Step 10
Use a paper towel to blot the excess mixture. Hang the sheet outside to dry. Once dry, remove the pegs or bulldog clips and carefully peel away the tulle from both sides. Be gentle – some fibres may adhere to the tulle, so ease the layers apart slowly.


Step 10

Step 11
Press the silk paper with an iron on the silk setting.

Ideas for using silk paper
  • When making silk paper, metallic threads, Angelina fibres, embellishments or any yarn scraps can be scattered on the top layer of silk fibres before the second piece of tulle is added. These will adhere to the top layer of the silk paper and provide interesting patterns.
  • Sheets of silk paper can be machine or hand stitched. They make beautiful notebook covers, small bags or can be added to quilts. I made two A4-sized journal quilts that feature silk paper as the top layer – Peaks of Flame and Goddess Roseus. The first was machine stitched with a variety of threads including gold metallic ones, while the second was intensively hand stitched all over with cotton thread.

Detail of Goddess Roseus
  • Sheets of silk paper may be pleated or beaded. It may also be cut into strips for simple strip weaving. This allows a further level of embellishment to adorn projects.
  • Pieces of silk paper may be made to any size. While it is wet, silk paper can be moulded around items such as bowls. It can also be shaped into vases or small containers.

    I'd love to hear from you if you've used this tutorial to make silk paper. Email me!

11 August 2012

Spring is coming

On this cold, bleak day in Sydney there are still signs - both negative and positive - that spring is not too far away. The negative - our annual August winds have arrived on cue. August is often the coldest month of the year here and the westerly winds bring chill straight off snow in the Blue Mountains.

I spent an hour picking up debris from the trees that had dropped branches in the garden. I'm sure my snowpeas weren't happy at being horizontal instead of upright! I'll leave them on the ground until the winds ease tomorrow.
 

The positive - my hyacinth bulb has sprouted roots that are reaching into the water of this bulb vase. Look at that healthy growth coming out of the top!
 

I love growing hyacinths this way.
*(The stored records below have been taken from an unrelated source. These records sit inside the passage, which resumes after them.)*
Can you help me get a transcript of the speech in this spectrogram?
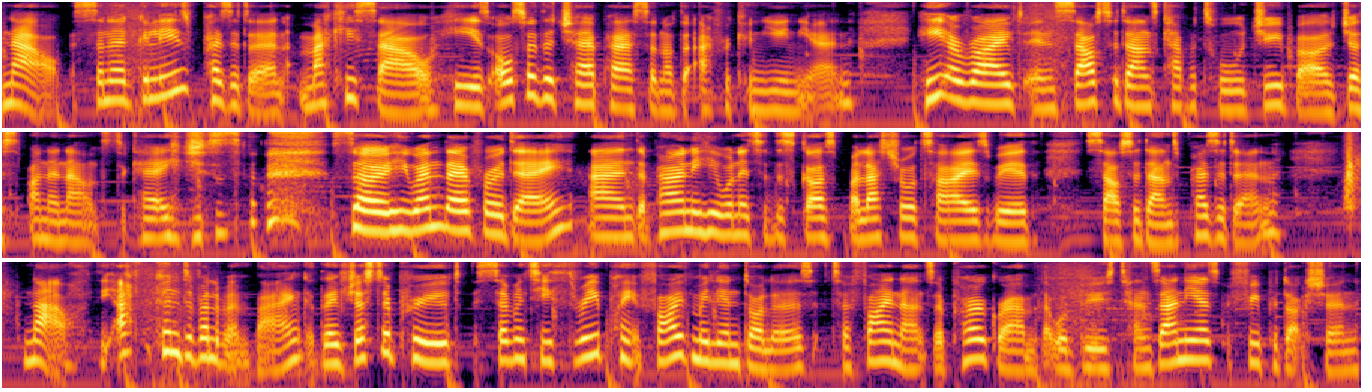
Now, Senegalese President Macky Sall, he is also the chairperson of the African Union. He arrived in South Sudan's capital, Juba, just unannounced, okay? so he went there for a day and apparently he wanted to discuss bilateral ties with South Sudan's president. Now, the African Development Bank, they've just approved $73.5 million to finance a program that will boost Tanzania's food production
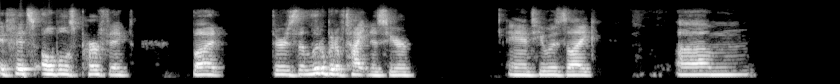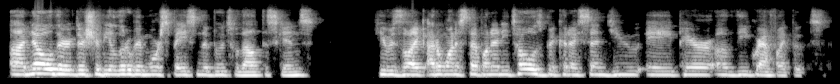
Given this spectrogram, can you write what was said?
it fits almost perfect, but there's a little bit of tightness here. And he was like, um, uh, no, there there should be a little bit more space in the boots without the skins. He was like, I don't want to step on any toes, but could I send you a pair of the graphite boots?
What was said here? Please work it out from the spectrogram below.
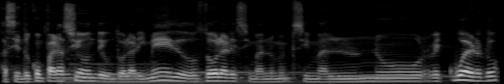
haciendo comparación de un dólar y medio, dos dólares, si mal no, recuerdo,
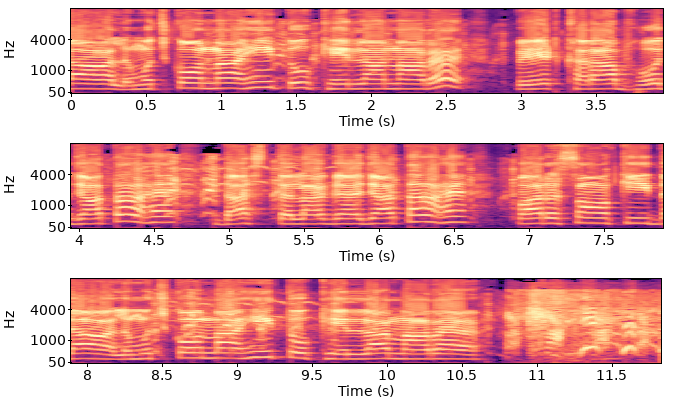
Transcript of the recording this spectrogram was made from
दाल मुझको नहीं तू खिलाना रे। पेट खराब हो जाता है दस्त लग जाता है। परसों की दाल मुझको नहीं तो खिलाना रे।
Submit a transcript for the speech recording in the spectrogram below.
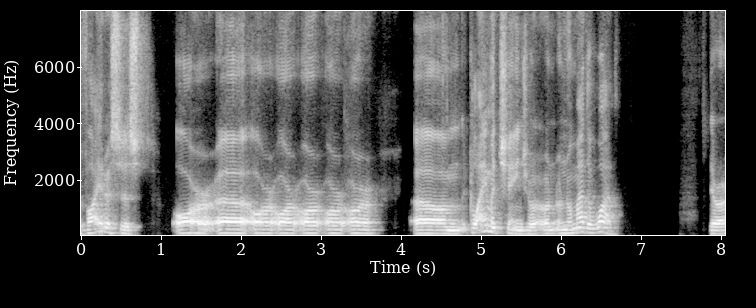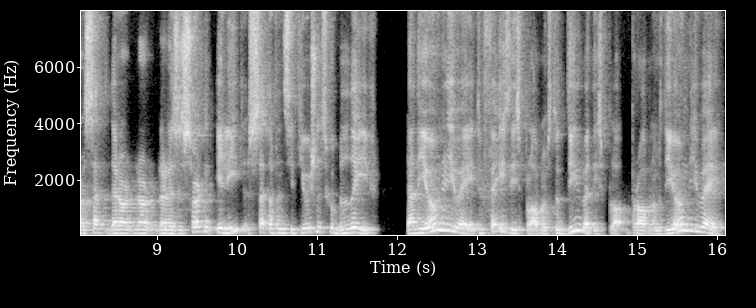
viruses or uh, or or or or, or um, climate change or, or, no matter what. There are set there are there, there is a certain elite, a set of institutions who believe that the only way to face these problems, to deal with these problems, the only way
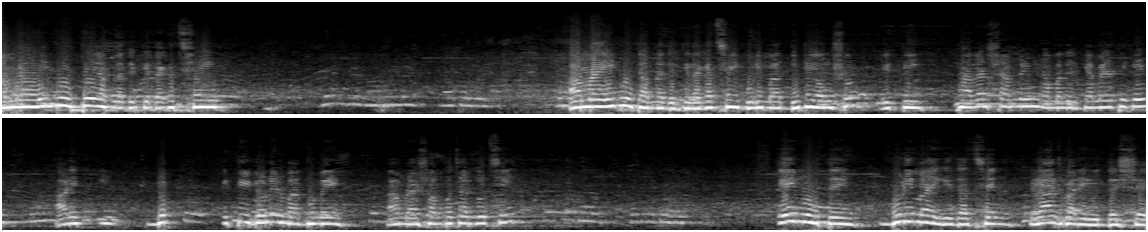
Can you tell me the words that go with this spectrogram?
আমরা এই মুহূর্তে আপনাদেরকে দেখাচ্ছি। আমরা এই মুহূর্তে আপনাদেরকে দেখাচ্ছি বুড়িমার দুটি অংশ। একটি থানার সামনে আমাদের ক্যামেরা থেকে। আর একটি ড্রোনের মাধ্যমে আমরা সম্প্রচার করছি। এই মুহূর্তে বুড়িমা এগিয়ে যাচ্ছেন রাজবাড়ির উদ্দেশ্যে।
At every step of the way, the magic of growth is visible. I am nurturing two bulbs this year and am anticipating the glorious flowers and perfume that they will discharge.

Thankful to savour each day and the changes that I observe. 

06 August 2012

Mad Quilters Gathering

Yesterday morning I drove to the Mad Quilters Gathering at Penrith. Easy access, free parking close to the venue and quality patchwork and quilting vendors made this a great excursion. I may have bought some fabric.
 

01 August 2012

ATCs

I made these yesterday for an ATC swap later this month. Slightly distorted angles make them look as if they're not square, but they really are.

My hand-dyed fabric, screen printed by me with a drawing of a Medieval plant (from a copyright-free Dover book of images). 

 

I have a couple of hundred ATCs from swaps in previous years. I'm looking forward to seeing what comes my way this time.